The results revealed a greater prevalence of mild cognitive impairment in participants who achieved a lower vocabulary level score.
She said: "This led us to the conclusion that a higher level of vocabulary, as a measure of cognitive reserve, can protect against cognitive impairment."
A second study, from experts at New York State Institute for Basic Research in Developmental Disabilities (IBR), revealed that eating a diet packed with a handful of walnuts every day can have a major impact on keeping dementia at bay.
The new research, published in the Journal of Alzheimer's Disease, found that potent ingredients in the popular nuts can have a beneficial effects in reducing the risk, delaying the onset, slowing the progression of, or preventing Alzheimer's.
Led by Dr Abha Chauhan, the study found significant improvement in learning skills, memory, reducing anxiety, and motor development in mice fed a walnut-enriched diet.
The researchers believe that it is the high antioxidant content of walnuts which may protect the brain from the degeneration typically seen in Alzheimer's.
Oxidative stress - the damage caused by molecules that the body naturally produces - and inflammation are both major causes of the disease.
Antioxidants protect the brain and other body cells from the damage caused by chemicals known as free radicals which cause oxidative stress.
This causes damage to DNA, proteins and fat molecules in the brain cells.
The new study shows that walnuts in the diet can help protect against this damage.
Dr Chauhan, said: "These findings are very promising and help lay the groundwork for future human studies on walnuts and Alzheimer's disease - a disease for which there is no known cure.
"Our study adds to the growing body of research that demonstrates the protective effects of walnuts on cognitive functioning."
The researchers examined the effects of dietary supplementation on mice with six per cent or nine per cent walnuts, which are equivalent to one ounce and 1.5 ounces per day - around a handful - of walnuts in humans.
This research came after a previous study by Dr Chauhan that highlighted the protective effects of walnut extract against the oxidative damage caused by the amyloid beta protein.
This protein is the major component of amyloid plaques that form in the brains of those with Alzheimer's disease.
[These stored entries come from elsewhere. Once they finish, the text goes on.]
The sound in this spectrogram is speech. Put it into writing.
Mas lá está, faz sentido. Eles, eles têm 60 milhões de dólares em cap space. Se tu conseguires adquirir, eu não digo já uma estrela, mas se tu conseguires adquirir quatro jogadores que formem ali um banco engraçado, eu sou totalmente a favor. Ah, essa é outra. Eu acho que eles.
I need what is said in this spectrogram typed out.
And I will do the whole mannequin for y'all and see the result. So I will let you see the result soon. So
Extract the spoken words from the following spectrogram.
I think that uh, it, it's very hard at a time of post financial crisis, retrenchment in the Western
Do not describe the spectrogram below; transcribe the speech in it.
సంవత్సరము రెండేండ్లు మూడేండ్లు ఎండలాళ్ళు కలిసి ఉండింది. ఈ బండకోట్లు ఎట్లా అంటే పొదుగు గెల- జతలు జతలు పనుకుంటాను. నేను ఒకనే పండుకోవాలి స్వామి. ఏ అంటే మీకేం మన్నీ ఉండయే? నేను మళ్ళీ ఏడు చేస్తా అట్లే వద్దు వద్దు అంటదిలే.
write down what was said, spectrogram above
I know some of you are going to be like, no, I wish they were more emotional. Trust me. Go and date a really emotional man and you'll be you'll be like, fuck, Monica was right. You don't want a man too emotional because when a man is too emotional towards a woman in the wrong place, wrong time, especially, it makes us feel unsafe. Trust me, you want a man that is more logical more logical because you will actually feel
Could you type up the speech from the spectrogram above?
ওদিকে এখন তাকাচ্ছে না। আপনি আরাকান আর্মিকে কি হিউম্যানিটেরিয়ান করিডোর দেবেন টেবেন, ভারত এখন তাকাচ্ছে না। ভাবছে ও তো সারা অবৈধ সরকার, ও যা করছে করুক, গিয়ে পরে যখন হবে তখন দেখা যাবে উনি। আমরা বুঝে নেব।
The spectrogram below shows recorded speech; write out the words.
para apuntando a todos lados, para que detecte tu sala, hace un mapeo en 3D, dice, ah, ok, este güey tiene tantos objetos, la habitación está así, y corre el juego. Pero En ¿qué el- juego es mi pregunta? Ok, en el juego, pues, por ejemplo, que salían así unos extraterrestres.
Walnuts are also packed with vitamins and minerals and are the only nut that contains a significant source of alpha-linolenic acid, an omega-3 fatty acid with heart and brain-health benefits.
The researchers also suggest that ALA may have played a role in improving the behavioural symptoms seen in the study.
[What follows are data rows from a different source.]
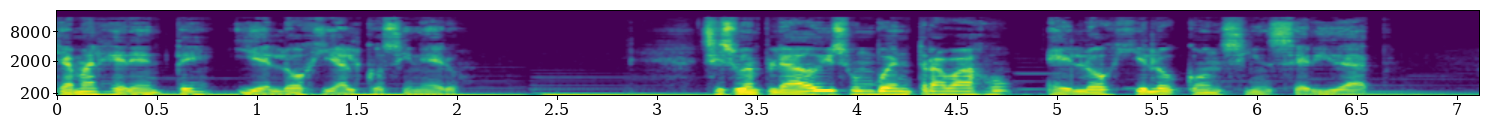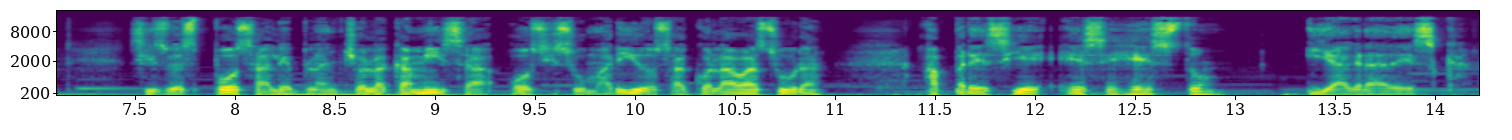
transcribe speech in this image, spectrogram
llama al gerente y elogia al cocinero. Si su empleado hizo un buen trabajo, elógielo con sinceridad. Si su esposa le planchó la camisa o si su marido sacó la basura, aprecie ese gesto y agradezca.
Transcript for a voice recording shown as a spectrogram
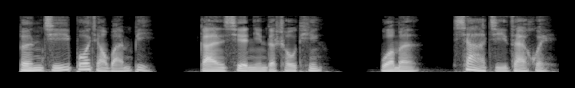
本集播讲完毕，感谢您的收听，我们下集再会。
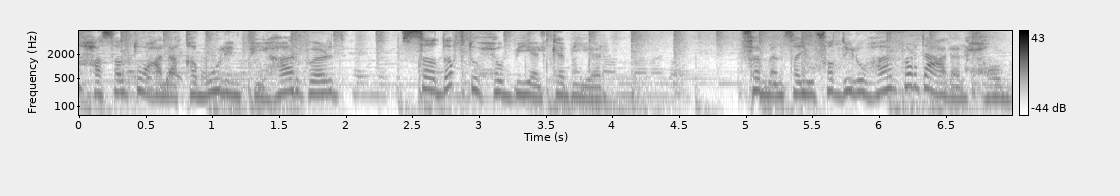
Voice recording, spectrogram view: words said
حصلت على قبول في هارفارد صادفت حبي الكبير. فمن سيفضل هارفارد على الحب؟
Dr Laura Phipps of Alzheimer's Research UK, said: "There is evidence to suggest that keeping the brain active may help boost 'cognitive reserve', allowing the brain to resist the early damage from diseases like Alzheimer's for longer.
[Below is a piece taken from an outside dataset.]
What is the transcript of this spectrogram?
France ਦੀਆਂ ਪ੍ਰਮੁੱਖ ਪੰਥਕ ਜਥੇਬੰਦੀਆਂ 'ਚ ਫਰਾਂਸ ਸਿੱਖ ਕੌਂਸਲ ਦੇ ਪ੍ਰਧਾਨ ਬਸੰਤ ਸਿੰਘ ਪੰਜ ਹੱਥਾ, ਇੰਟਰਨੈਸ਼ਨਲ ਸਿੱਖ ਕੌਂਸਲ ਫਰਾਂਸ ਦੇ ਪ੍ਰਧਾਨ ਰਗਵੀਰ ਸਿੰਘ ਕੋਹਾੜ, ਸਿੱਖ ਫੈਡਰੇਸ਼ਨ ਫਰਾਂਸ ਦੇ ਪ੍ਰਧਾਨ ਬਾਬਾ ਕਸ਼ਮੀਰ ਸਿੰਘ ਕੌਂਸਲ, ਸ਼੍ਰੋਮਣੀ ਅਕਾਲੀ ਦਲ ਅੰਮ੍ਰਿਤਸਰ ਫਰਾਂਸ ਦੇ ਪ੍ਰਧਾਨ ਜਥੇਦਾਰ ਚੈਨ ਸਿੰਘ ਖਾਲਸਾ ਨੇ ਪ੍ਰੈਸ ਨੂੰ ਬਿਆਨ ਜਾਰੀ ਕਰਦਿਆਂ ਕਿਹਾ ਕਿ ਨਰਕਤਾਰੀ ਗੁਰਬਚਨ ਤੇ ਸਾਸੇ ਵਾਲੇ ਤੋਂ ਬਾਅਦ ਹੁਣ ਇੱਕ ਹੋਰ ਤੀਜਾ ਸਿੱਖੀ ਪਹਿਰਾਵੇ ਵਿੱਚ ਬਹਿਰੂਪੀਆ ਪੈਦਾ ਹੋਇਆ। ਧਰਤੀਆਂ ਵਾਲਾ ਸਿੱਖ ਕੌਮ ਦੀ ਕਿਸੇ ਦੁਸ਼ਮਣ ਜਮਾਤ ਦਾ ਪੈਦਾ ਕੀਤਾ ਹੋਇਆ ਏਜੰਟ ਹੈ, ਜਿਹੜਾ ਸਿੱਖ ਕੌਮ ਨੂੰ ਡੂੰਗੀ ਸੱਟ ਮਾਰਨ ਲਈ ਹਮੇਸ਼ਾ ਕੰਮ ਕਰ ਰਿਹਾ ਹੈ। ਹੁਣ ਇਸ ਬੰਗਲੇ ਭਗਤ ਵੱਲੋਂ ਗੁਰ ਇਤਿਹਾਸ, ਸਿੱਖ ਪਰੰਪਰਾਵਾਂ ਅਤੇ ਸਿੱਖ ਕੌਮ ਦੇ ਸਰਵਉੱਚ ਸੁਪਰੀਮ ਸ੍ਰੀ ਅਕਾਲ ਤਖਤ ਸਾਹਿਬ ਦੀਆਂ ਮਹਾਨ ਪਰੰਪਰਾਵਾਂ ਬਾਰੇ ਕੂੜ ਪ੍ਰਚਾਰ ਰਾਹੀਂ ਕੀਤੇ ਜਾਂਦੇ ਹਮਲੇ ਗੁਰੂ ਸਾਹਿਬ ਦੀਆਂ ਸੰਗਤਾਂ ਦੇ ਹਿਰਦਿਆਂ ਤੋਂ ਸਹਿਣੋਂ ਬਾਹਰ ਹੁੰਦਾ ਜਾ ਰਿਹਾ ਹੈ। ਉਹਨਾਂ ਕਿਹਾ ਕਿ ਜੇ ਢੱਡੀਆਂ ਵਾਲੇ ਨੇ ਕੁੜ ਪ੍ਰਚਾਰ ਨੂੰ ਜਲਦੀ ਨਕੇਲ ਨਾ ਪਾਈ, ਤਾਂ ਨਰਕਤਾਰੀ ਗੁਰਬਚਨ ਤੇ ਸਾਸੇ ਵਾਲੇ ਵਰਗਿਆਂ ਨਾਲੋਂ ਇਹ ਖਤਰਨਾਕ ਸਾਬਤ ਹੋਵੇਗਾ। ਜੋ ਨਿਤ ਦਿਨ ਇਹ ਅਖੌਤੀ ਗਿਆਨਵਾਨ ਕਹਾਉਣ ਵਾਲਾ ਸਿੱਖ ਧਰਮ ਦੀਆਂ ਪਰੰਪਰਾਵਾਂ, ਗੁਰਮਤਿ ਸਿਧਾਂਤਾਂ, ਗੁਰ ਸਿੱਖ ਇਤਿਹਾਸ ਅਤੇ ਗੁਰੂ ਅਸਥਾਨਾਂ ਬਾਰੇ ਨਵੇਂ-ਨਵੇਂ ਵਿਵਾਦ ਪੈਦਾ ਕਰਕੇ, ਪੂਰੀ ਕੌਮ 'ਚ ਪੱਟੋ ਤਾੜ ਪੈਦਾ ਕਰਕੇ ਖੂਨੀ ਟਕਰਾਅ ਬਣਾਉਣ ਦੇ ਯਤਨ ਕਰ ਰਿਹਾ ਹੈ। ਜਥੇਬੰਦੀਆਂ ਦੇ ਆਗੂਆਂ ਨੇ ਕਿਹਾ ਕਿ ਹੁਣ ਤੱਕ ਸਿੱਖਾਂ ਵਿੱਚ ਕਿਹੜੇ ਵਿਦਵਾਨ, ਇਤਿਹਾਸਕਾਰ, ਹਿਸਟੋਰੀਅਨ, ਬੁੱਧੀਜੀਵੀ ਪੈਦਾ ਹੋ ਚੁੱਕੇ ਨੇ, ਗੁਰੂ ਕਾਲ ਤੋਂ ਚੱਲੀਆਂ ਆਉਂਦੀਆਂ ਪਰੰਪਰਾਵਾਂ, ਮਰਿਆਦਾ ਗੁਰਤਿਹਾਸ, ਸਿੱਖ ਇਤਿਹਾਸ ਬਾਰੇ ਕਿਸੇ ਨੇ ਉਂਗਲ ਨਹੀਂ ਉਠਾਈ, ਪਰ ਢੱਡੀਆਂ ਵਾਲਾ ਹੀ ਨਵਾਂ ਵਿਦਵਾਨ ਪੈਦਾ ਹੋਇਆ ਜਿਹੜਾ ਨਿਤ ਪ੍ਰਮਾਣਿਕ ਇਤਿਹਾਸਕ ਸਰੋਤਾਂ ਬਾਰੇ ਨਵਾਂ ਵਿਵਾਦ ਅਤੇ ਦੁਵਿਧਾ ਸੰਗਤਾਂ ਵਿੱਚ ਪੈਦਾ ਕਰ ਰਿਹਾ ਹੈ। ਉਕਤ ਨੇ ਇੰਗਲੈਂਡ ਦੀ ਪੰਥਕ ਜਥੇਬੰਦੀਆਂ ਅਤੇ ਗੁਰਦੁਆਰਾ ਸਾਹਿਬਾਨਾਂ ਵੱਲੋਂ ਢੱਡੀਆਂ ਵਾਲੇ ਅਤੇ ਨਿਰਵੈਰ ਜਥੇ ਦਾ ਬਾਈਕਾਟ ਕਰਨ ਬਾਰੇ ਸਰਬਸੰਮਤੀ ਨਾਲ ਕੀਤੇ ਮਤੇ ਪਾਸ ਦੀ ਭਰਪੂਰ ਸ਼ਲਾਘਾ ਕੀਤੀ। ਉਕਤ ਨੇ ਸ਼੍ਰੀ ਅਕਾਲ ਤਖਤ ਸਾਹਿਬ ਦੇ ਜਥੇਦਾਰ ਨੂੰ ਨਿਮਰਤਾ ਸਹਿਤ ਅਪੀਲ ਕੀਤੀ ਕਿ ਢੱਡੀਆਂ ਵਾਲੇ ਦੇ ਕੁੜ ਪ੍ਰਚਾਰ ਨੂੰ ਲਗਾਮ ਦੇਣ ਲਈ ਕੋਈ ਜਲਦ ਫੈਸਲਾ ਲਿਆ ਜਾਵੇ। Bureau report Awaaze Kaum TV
"Some studies have linked particular diets to a lower dementia risk, and although it's unlikely that any single food will be able to prevent the condition, a healthy, balanced diet may help reduce the risk of dementia as part of a healthy lifestyle.
"With over 830,000 people in the UK living with dementia and that number on the increase, investment in research to find ways to prevent the condition is crucial.
"In the meantime, the best evidence suggests that eating a healthy diet, doing regular exercise, not smoking, and keeping weight and blood pressure in check can all help to lower the risk of dementia."